The No. 2046 robot, named Bearium, would not move; stuck with its mechanical arms up in the air — or its proverbial pants down.
The three-person driving team “lost comm” frantically refreshed the joysticks, rebooting the onboard computer — attempting to salvage the match. Once the rolling dynamo finally regained connectivity, the clock ticked to zero. Tahoma High School’s Bear Metal club had lost the match.
But the point of the FIRST Robotics challenge is not to see how a team’s robot performs once, but how it’s builders respond.
“Malfunctions,” said senior Gavin Collins. “It happens.”
The Bear Metal group competed with 31 other teams from Washington and Oregon in the seasons’ first competition Feb. 28-March 1 at Auburn Mountainview High School. Despite its initial hiccups, the Bears earned first place in the event and also won the coveted Chairman’s Award.
Having grown to more than 150 teams in Washington, FIRST, which stands for, For Inspiration and Recognition of Science and Technology, changed from its large regionals format to one with multiple district competition. Tahoma will take part in two more events, and if their robot earns enough points, will be among the 64 teams that advance to the Pacific Northwest District
Championship in Portland. In five of the last seven years, the Bear Metal group has earned a spot in the world championship tournament, which will be held this year in St. Louis, Mo.
The robotics challenge gives students 46 days to build a robot that can drive around a 25-by-54 foot field and launch oversized exercise balls into goals — like a basketball through a field goal. The 2014 game is called “Aerial Assist,” which focuses on passing the balls from one robot to another on its team before scoring a goal.
There are 55 Tahoma students in the club, which meets Monday through Friday from 3-9 p.m. and Saturdays from 11 a.m. to 9 p.m.
“It takes the commitment level of like a varsity sport,” said Darren Collins, Tahoma’s head coach for the last eight years.
But a challenge involving robots is different from a football, chess or cheer squad. The FIRST competition mixes real life engineering skills with team goals and a dash of competition.
“I really enjoy this,” said Tahoma junior Eric De Winter, who started with the club this year. “I couldn’t imagine learning as much as I did about robotics anywhere else.”
Mason Blair, a junior in his second year on the club, said the group has made a concerted effort to help other clubs that are having issues with their robots, with hopes of building relationships outside their own school.
“You learn a lot,” Blair said. “Not only how to build a robot, but also how to work as a team.”
Collins said, excluding travel, the Tahoma team spends more than $30,000 per year for parts, tools and supplies. The Bear Metal Booster Club’s annual dinner and auction will be held at 6 p.m. Friday night. The students also raise funds by hosting a week-long robotics camp in the summer for kids aged 9-13.

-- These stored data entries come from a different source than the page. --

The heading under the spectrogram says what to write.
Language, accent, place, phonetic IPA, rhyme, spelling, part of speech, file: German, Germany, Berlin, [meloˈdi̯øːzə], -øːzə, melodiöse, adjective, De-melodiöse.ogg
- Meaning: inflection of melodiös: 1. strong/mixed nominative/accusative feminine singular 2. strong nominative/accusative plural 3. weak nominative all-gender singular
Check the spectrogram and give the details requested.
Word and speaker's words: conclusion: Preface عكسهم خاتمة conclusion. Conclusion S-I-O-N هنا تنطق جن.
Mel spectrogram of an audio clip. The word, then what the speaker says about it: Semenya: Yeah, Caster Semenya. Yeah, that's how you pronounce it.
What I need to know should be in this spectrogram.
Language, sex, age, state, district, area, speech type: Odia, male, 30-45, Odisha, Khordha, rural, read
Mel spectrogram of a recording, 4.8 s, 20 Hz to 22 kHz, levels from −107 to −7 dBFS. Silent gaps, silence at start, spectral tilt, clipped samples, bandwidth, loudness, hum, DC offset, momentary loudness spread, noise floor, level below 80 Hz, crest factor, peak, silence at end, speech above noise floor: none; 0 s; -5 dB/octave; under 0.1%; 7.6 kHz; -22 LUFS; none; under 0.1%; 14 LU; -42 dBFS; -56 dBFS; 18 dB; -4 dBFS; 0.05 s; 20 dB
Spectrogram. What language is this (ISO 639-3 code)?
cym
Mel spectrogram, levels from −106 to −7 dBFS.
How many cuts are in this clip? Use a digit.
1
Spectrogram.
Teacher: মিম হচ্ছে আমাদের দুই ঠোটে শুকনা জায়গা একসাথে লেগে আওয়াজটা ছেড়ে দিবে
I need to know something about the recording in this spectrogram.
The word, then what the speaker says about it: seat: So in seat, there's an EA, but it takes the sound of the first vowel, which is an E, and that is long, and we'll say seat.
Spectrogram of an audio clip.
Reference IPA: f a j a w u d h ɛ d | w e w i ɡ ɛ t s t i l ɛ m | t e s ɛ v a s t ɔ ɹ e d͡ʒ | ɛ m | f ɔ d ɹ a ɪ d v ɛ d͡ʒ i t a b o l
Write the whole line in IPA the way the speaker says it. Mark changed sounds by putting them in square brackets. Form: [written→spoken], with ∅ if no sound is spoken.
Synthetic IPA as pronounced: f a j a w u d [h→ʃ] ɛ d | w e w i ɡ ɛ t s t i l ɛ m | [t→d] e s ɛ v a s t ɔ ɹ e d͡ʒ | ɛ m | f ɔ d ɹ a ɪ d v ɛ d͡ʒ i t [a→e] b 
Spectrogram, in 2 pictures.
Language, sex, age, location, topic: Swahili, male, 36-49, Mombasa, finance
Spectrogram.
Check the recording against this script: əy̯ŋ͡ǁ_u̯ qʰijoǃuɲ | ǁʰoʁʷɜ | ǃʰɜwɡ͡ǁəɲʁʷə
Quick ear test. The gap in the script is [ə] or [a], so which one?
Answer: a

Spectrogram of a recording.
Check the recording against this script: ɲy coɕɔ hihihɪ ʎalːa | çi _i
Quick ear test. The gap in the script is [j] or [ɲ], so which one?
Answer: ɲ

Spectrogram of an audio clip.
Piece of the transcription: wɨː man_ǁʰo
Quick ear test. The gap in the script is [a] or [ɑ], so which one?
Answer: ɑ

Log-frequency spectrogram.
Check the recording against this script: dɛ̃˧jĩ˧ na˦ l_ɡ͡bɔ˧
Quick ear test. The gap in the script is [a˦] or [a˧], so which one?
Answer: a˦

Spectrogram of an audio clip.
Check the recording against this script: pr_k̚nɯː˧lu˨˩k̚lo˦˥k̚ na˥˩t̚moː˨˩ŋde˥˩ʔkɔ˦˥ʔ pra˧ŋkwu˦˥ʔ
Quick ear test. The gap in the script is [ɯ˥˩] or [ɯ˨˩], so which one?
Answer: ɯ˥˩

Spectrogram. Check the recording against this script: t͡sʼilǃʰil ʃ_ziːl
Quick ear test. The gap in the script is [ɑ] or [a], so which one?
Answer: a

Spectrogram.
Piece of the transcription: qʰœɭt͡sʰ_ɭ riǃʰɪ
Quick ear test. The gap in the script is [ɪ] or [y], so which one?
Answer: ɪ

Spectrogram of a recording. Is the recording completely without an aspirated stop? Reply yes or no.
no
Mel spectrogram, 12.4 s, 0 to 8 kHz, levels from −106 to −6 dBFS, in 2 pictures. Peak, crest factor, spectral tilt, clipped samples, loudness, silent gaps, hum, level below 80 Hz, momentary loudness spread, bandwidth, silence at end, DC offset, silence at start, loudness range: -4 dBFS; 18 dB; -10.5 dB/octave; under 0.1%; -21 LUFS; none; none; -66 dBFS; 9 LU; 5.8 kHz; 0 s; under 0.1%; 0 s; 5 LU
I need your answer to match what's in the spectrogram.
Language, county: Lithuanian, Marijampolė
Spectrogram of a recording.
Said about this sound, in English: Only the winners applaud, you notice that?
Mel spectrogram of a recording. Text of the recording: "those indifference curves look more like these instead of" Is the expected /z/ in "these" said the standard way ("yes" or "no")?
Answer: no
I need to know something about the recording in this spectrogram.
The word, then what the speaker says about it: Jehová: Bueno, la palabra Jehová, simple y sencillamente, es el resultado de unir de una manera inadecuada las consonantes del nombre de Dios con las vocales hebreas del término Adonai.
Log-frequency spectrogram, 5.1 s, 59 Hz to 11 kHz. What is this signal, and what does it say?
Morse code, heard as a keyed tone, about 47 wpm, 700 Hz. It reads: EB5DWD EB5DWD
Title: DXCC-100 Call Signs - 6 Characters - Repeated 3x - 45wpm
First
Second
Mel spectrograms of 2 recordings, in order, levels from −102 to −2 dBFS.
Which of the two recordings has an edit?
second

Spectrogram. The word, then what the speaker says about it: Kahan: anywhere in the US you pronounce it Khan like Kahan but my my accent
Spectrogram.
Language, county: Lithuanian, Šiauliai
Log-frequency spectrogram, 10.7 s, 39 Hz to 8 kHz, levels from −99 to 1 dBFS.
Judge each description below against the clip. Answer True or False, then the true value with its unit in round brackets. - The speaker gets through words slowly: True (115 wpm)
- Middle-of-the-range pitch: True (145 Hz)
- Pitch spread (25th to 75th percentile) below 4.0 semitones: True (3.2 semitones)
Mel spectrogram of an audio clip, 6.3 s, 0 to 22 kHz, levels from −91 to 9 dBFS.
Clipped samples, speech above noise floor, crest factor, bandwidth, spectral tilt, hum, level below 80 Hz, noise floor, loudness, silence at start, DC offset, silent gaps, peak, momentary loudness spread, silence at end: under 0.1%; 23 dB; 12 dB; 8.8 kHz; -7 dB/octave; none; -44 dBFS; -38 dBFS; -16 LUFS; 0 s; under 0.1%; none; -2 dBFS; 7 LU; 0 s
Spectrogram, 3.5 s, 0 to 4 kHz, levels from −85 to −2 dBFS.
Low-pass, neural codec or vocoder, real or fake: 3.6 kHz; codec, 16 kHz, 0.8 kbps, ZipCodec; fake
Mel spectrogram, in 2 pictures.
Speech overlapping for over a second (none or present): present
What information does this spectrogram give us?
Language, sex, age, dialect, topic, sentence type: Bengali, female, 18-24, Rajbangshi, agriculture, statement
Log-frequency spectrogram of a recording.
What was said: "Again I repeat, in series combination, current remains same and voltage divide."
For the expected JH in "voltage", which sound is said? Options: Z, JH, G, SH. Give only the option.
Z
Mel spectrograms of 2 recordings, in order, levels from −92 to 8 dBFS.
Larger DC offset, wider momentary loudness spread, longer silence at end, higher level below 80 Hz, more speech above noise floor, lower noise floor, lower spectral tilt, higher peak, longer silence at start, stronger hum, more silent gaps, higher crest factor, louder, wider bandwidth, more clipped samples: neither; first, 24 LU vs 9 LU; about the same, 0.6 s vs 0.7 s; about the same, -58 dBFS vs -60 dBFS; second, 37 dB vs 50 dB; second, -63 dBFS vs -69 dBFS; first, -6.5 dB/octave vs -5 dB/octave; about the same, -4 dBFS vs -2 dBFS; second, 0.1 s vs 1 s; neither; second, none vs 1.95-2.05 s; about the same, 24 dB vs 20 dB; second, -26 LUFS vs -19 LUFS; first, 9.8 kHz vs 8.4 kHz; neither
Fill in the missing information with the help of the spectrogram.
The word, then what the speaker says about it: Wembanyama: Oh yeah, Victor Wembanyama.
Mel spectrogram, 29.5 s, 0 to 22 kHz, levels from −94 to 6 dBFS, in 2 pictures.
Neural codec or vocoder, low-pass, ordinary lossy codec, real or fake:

Collins said Boeing is also a major sponsor of Washington teams and that multiple Bear Metal alumni currently work as engineers for the company.
“They get their money back,” Collins said of Boeing.